Webster's Revised Unabridged Dictionary defines abortion as, "The act of giving premature birth; particularly, the expulsion of the human fetus prematurely, or before it is capable of sustaining life; miscarriage."

Similarly, the legal definition of abortion, provided by Black's Law Dictionary, defines abortion as, "The spontaneous or artificially induced expulsion of an embryo or fetus. As used in legal context, this usually refers to induced abortions."

Again, nowhere does this definition state that the fetus must have attached to the uterine wall first in order for an abortion to take place.

The Arizona statutes also define abortion as occurring after fertilization, not after implantation: "1. 'Abortion' means the use of any means to terminate the pregnancy of a female known to be pregnant with knowledge that the termination with those means will, with reasonable likelihood, cause the death of the fetus. 2. Fetus means any individual human organism from FERTILIZATION until birth," according to A.R.S. 36-2152 (H).

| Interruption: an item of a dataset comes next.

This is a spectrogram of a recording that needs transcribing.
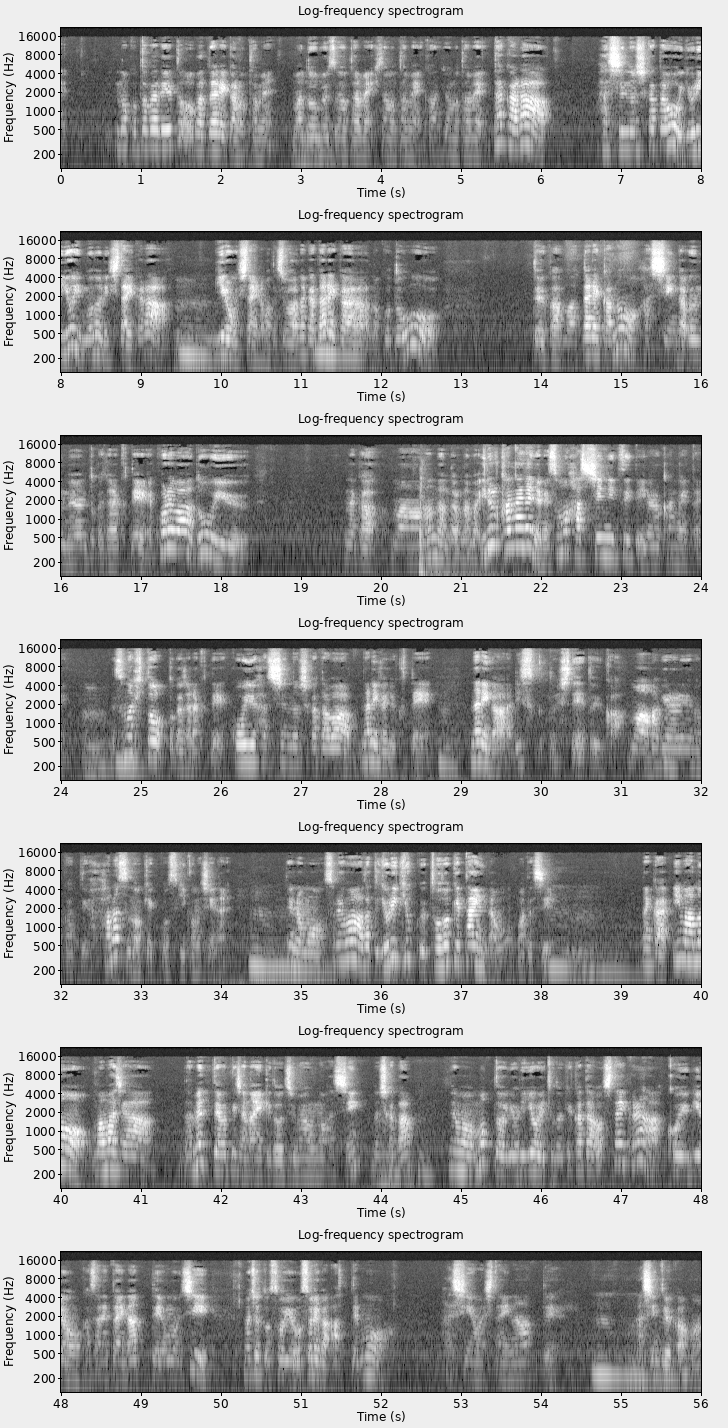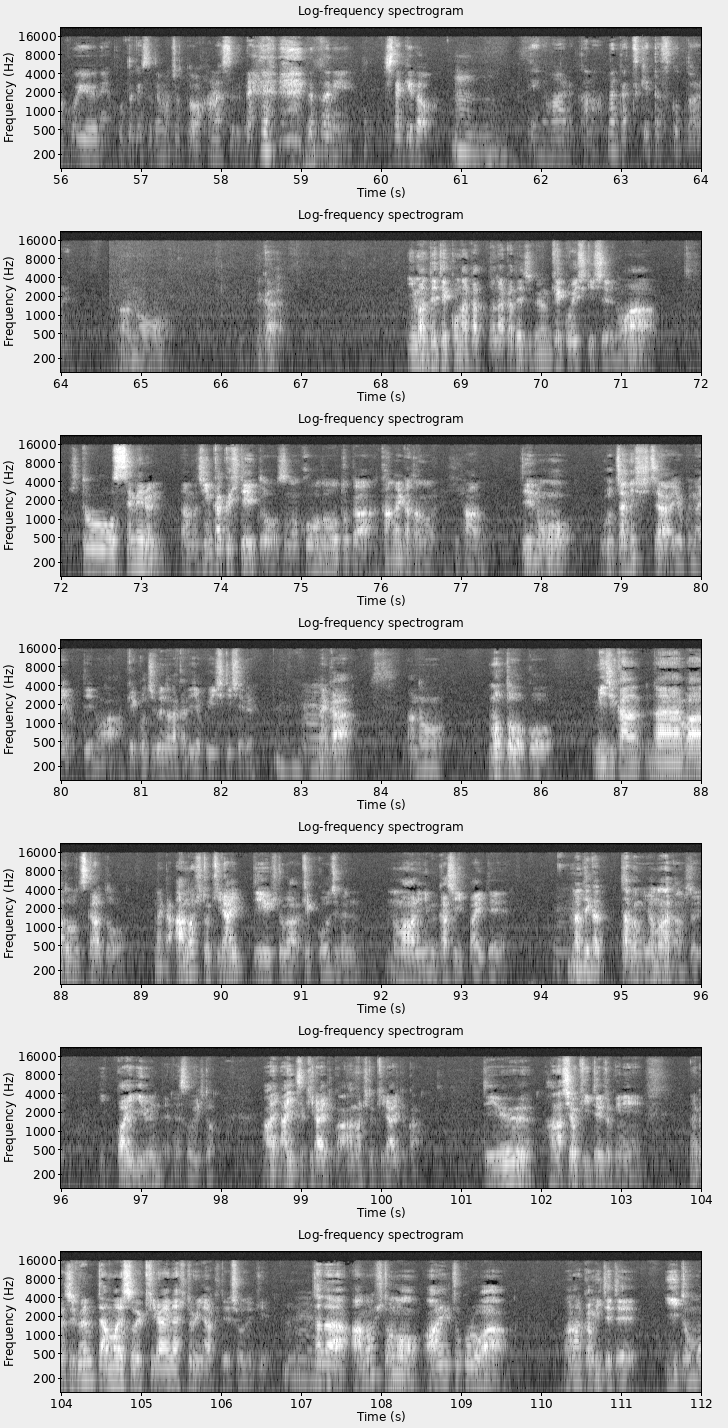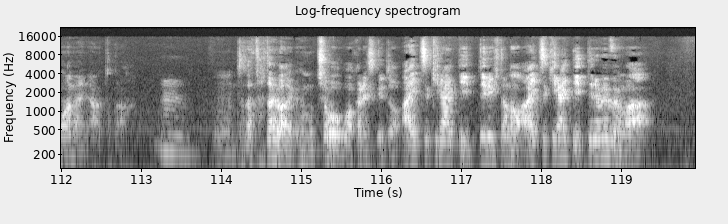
の言葉で言うと、まあ、誰かのため、まあ、うん。動物のため人のため環境のため。だから発信の仕方をより良いものにしたいから議論したいの私は。なんか誰かのことを、というか、まあ、誰かの発信がうんぬんとかじゃなくてこれはどういうなんかまあ何なんだろうな、まあ、いろいろ考えたいんだよね。その発信についていろいろ考えたい。うんその人とかじゃなくてこういう発信の仕方は何が良くてうん。何がリスクとしてというかまあ上げられるのかっていう話すの結構好きかもしれない、うん。っていうのもそれはだってよりよく届けたいんだもん私、なんか今のままじゃダメってわけじゃないけど自分の発信の仕方、でももっとより良い届け方をしたいからこういう議論を重ねたいなって思うし、まあ、ちょっとそういう恐れがあっても発信はしたいなってうん発信というか、まあ、こういうねポッドキャストでもちょっと話すね。ことにしたけど。っうんうん。ていうのはあるかな。なんか付け足すことある？あのなんか今出てこなかった中で自分結構意識してるのは人を責めるあの人格否定とその行動とか考え方の批判っていうのをごっちゃにしちゃ良くないよっていうのは結構自分の中でよく意識してる、うん。なんかあのもっとこう身近なワードを使うとなんかあの人嫌いっていう人が結構自分の周りに昔いっぱいいて、うんまあ、てか、多分世の中の人いっぱいいるんだよね、そういう人。ああいつ嫌いとか、あの人嫌いとか。っていう話を聞いてるときに、なんか自分ってあんまりそういう嫌いな人いなくて、正直。うんただ、あの人の、ああいうところは、あなんか見てていいと思わないな、とか。うんうん、ただ例えばだけど、もう超分かりやすく言うと、あいつ嫌いって言ってる人の、あいつ嫌いって言ってる部分は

The U.S. Supreme Court has given support to this interpretation. In Webster v. Reproductive Health Services, 492 U.S. 490 (1989), (overruled on unrelated grounds), the court upheld the constitutionality of a Missouri statute prohibiting public funding of abortions.

The dissent complained that this decision prevented public funds for the morning after pill also; evidently the choice interpreted abortion to include the morning after pill.

The Women's Health Clinic may also be violating A.R.S. 15-1630, which prohibits abortions from being performed at educational facilities. "No abortion shall be performed at any [educational] facility under the jurisdiction of the Arizona Board of Regents unless such abortion is necessary to save the life of the woman having the abortion." [Picture]

It is unfortunate that a higher institution of learning is encouraging one night stands through the subsidization of an easy way to love 'em and leave 'em (the fetus too), all conveniently within 24 hours.

I will never understand how feminists, who claim to be so tough on men, can support an abortion pill that allows men zero responsibility for sleazy one night stands.

This pill just makes it that much easier for guys to sleaze a woman one night and forget about her by the next morning, when she goes in for her morning after pill. Or the woman can do the same thing to the guy. Why would anyone want to fund and promote this type of behavior?

I also never will understand how there is so little consideration in this debate for the fetus. If you could interview every aborted fetus, how many of them would say, "No, I don't want life, I choose to be aborted."

Probably less than .01 percent, if that.

There is something wrong with our society when a woman who drinks excessively while pregnant (causing fetal alcohol syndrome) can have her child taken away, yet it is perfectly legal to obtain an abortion from a government-approved abortion mill. I thought it was all just "tissue" and doesn't a woman have a "right" to do anything she wants to her own body?

Rachel Alexander is a third-year law student. Her column, Common Sense, appears on alternate Tuesdays and she can be reached via e-mail at